It’s not just the big guys you have to be worried about when setting up a camera trap in the jungle. As naturalist Phil Torres explains in this Jungle Diaries video, you should probably look out for ants too.
Torres is a biologist, conservationist, naturalist, and photographer, and he was in the Amazon rainforest with photographer Jeff Cremer of Rainforest Expeditions when they tried to set up a simple camera trap using a Canon 7D, an off-camera flash, and an IR sensor.
When the group left the night before, the setup looked like this:
Everything was neatly bagged up to keep it out of the rain, and the gear was tested and in good condition. But when they arrived the next morning, they found all the bags and coverings gone, Jeff’s tripods and cables chewed up, and all of his gear waterlogged beyond saving.
The culprit? Thousands of these little guys:
This is a leaf cutter ant, and it turns out Cremer and Torres had set up the trap just a few feet away from the ants’ nest. Overnight, the ants came and cut the bags to pieces, chewed into the gorillapods and cables, and left whatever gear was still working exposed to the elements so the rain could finish the job.
Check out the video below to see all the damage for yourself:
In all, the ants caused about $2,800 worth of damage by the video’s estimation, and that’s not including the damaged pride. And yes, in case you were wondering, that’s the same Jeff Cramer whose camera trap was colonized by termites previously… guy can’t catch a break.

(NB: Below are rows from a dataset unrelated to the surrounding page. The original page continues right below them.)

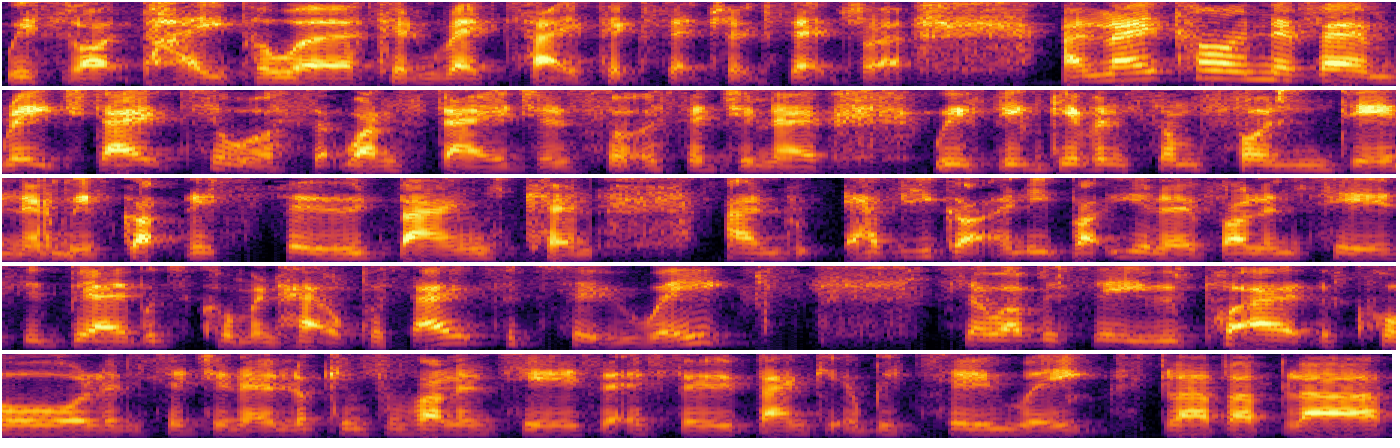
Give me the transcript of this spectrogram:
with like paperwork and red tape, etc., etc. And they kind of um, reached out to us at one stage and sort of said, you know, we've been given some funding and we've got this food bank and and have you got any, you know, volunteers who'd be able to come and help us out for two weeks? So obviously we put out the call and said, you know, looking for volunteers at a food bank. It'll be two weeks, blah blah blah.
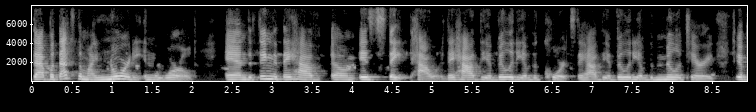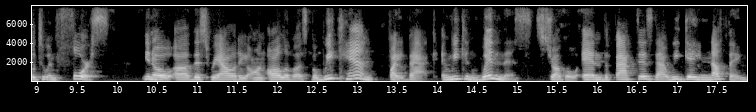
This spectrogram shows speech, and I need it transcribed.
that, but that's the minority in the world. And the thing that they have um, is state power. They have the ability of the courts, they have the ability of the military to be able to enforce you know uh, this reality on all of us but we can fight back and we can win this struggle and the fact is that we gain nothing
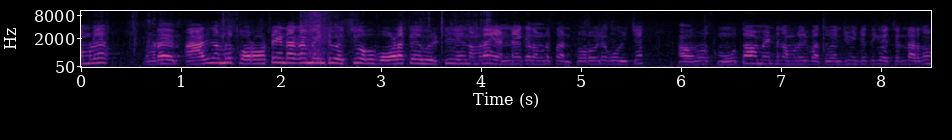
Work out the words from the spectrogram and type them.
നമ്മൾ നമ്മുടെ ആദ്യം നമ്മൾ പൊറോട്ട ഉണ്ടാക്കാൻ വേണ്ടി വെച്ചു. അപ്പോൾ ബോളൊക്കെ ഉരുട്ടി നമ്മുടെ എണ്ണയൊക്കെ നമ്മൾ സൺഫ്ലവർ ഓയിലൊക്കെ ഒഴിച്ച് അതൊന്ന് സ്മൂത്ത് ആവാൻ വേണ്ടി നമ്മൾ നമ്മളൊരു പത്ത് പതിനഞ്ച് മിനിറ്റത്തേക്ക് വെച്ചിട്ടുണ്ടായിരുന്നു.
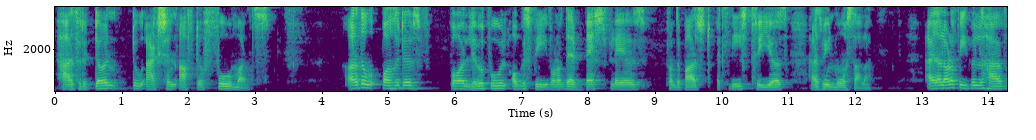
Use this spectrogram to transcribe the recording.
has returned to action after four months. Another positives for Liverpool, obviously, one of their best players from the past at least three years has been Mo Salah and a lot of people have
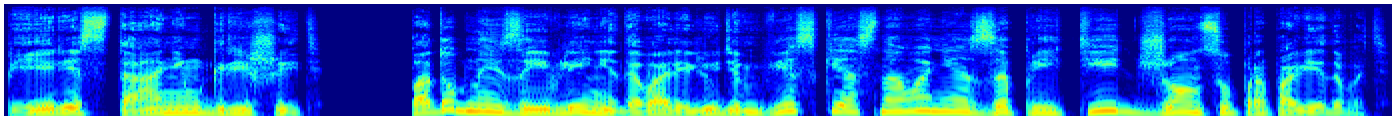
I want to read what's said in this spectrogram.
перестанем грешить. Подобные заявления давали людям веские основания запретить Джонсу проповедовать.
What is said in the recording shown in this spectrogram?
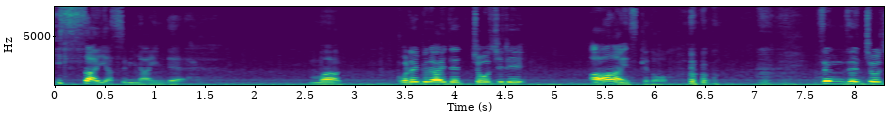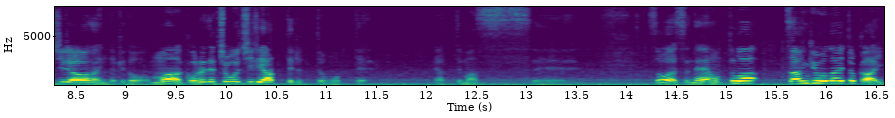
一切休みないんでまあこれぐらいで帳尻合わないんですけど 全然帳尻合わないんだけどまあこれで帳尻合ってるって思ってやってます、えー、そうですね。本当は残業代とかいっ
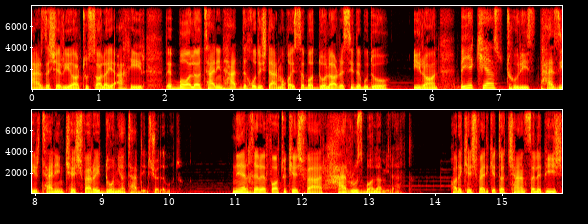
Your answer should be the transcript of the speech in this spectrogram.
ارزش ریال تو سالهای اخیر به بالاترین حد خودش در مقایسه با دلار رسیده بود و ایران به یکی از توریست پذیرترین کشورهای دنیا تبدیل شده بود. نرخ رفاه تو کشور هر روز بالا می‌رفت. حالا کشوری که تا چند سال پیش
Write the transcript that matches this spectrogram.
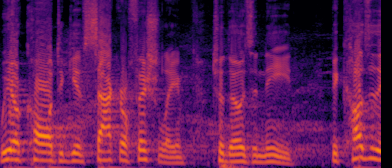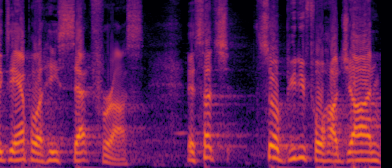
we are called to give sacrificially to those in need. Because of the example that he set for us. It's such so beautiful how John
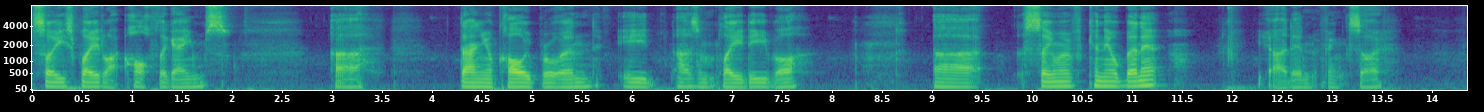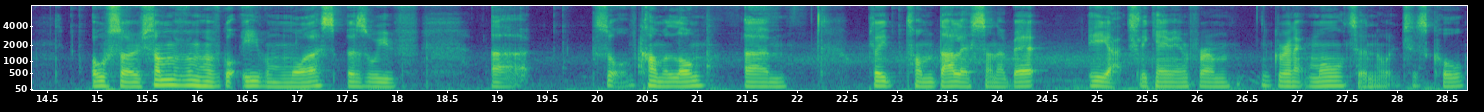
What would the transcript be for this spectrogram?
so he's played like half the games uh, Daniel Cole brought in, he hasn't played either. Uh, same with Keneal Bennett. Yeah, I didn't think so. Also, some of them have got even worse as we've uh, sort of come along. Um, played Tom Dallas on a bit. He actually came in from Greenock Morton, which is cool.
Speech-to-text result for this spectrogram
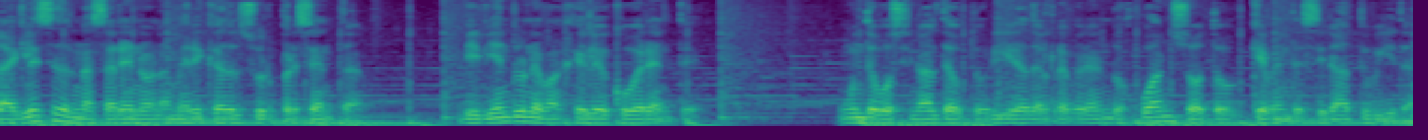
La Iglesia del Nazareno en América del Sur presenta Viviendo un Evangelio Coherente, un devocional de autoría del reverendo Juan Soto que bendecirá tu vida.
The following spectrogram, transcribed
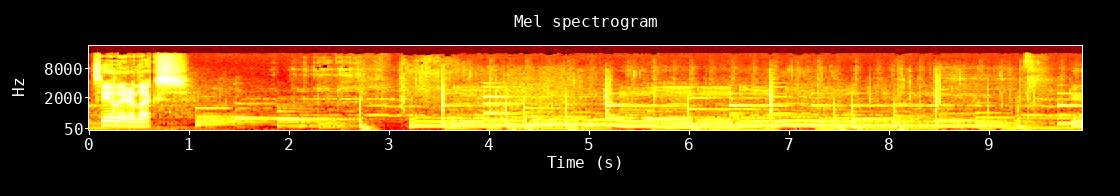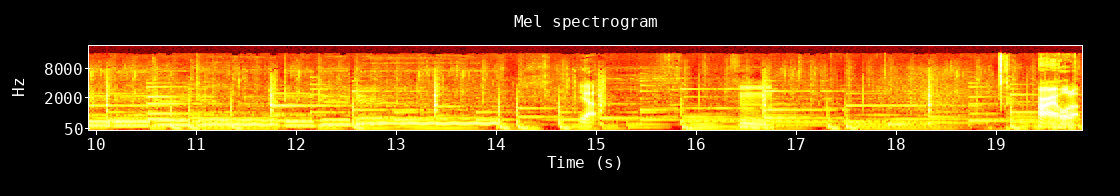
See you later, Lex. All right, hold up.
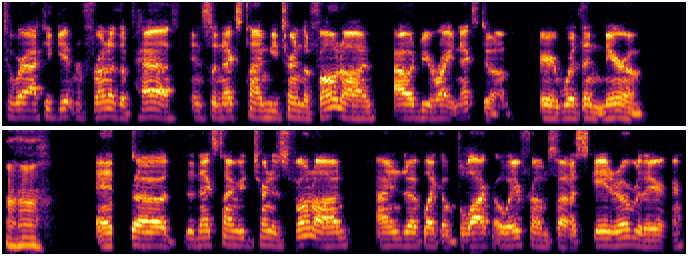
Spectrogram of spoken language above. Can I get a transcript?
to where I could get in front of the path, and so next time he turned the phone on, I would be right next to him or within near him. Uh huh. And so the next time he turned his phone on, I ended up like a block away from him. So I skated over there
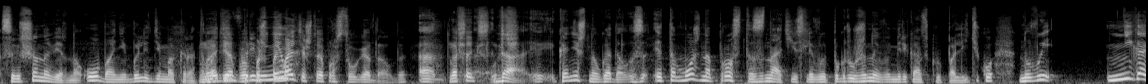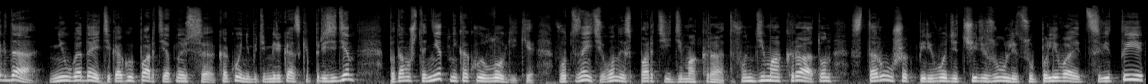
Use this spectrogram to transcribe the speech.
Совершенно верно. Оба они были демократами. Но ну, Один я, применил... Вы понимаете, что я просто угадал, да? А, На всякий случай. Да, конечно, угадал. Это можно просто знать, если вы погружены в американскую политику, но вы никогда не угадаете, к какой партии относится какой-нибудь американский президент, потому что нет никакой логики. Вот знаете, он из партии демократов. Он демократ, он старушек переводит через улицу, поливает цветы,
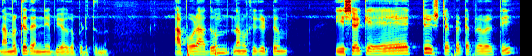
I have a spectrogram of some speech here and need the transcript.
നമുക്ക് തന്നെ ഉപയോഗപ്പെടുത്തുന്നു. അപ്പോൾ അതും നമുക്ക് കിട്ടും. ഈശോയ്ക്ക് ഏറ്റവും ഇഷ്ടപ്പെട്ട പ്രവൃത്തി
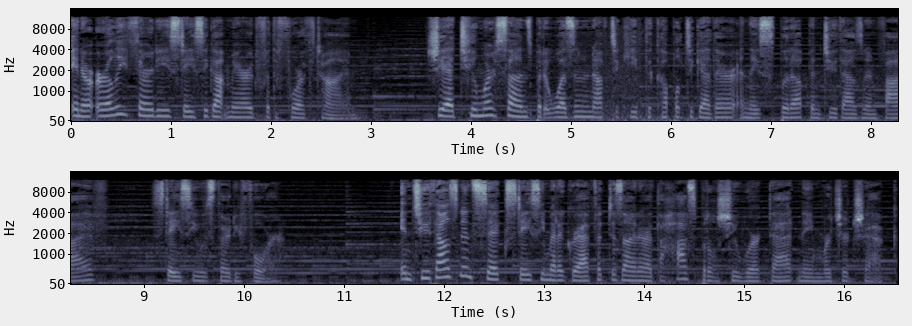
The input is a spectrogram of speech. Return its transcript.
In her early 30s, Stacy got married for the fourth time. She had two more sons, but it wasn't enough to keep the couple together, and they split up in 2005. Stacy was 34. In 2006, Stacy met a graphic designer at the hospital she worked at named Richard Scheck.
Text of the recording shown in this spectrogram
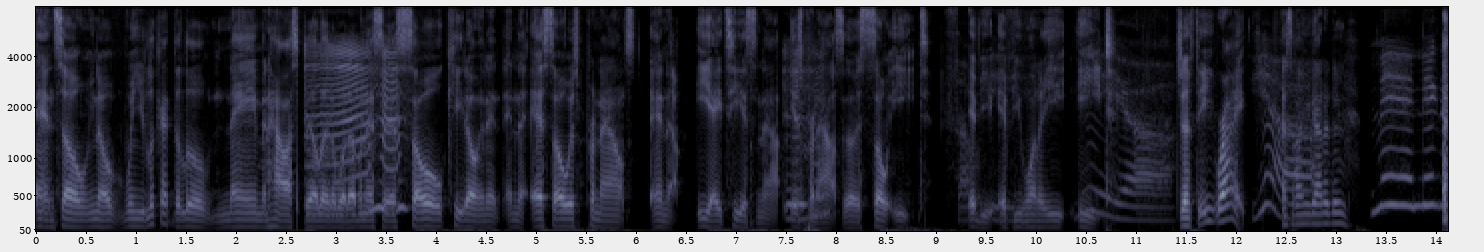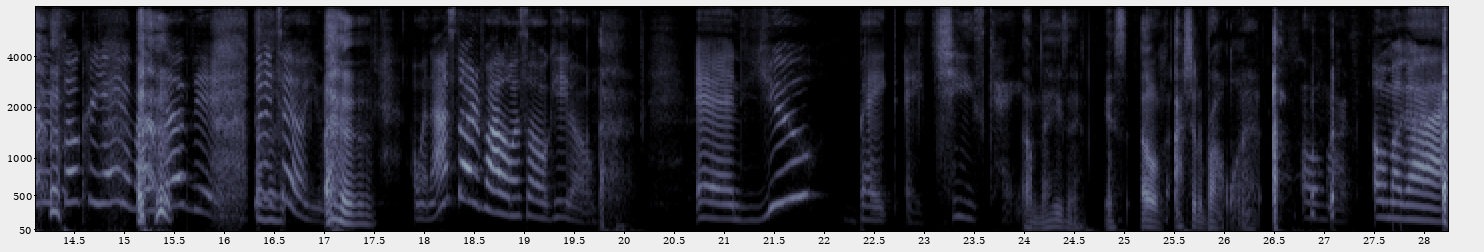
and so you know when you look at the little name and how I spell it or whatever, and it says soul keto, and it, and the S O is pronounced and the E A T is now is Mhm. pronounced. So it's so eat. So if you if you want to eat, eat. Yeah. Just eat right. Yeah. That's all you got to do. Man, Nikk, that is so creative. I love it. Let me tell you, when I started following Soul Keto, and you baked a cheesecake. Amazing. It's oh I should have brought one. Oh my, oh my God.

Correction: An earlier version of this post said that this was all Phil’s gear and doing, but Jeff was kind enough to email us after the post went up to let us know they worked on this together. Jeff was showing Phil how he sets up camera traps in the rainforest and… well… you know what happened next.
Here’s a snapshot of the duo that Jeff sent our way earlier today: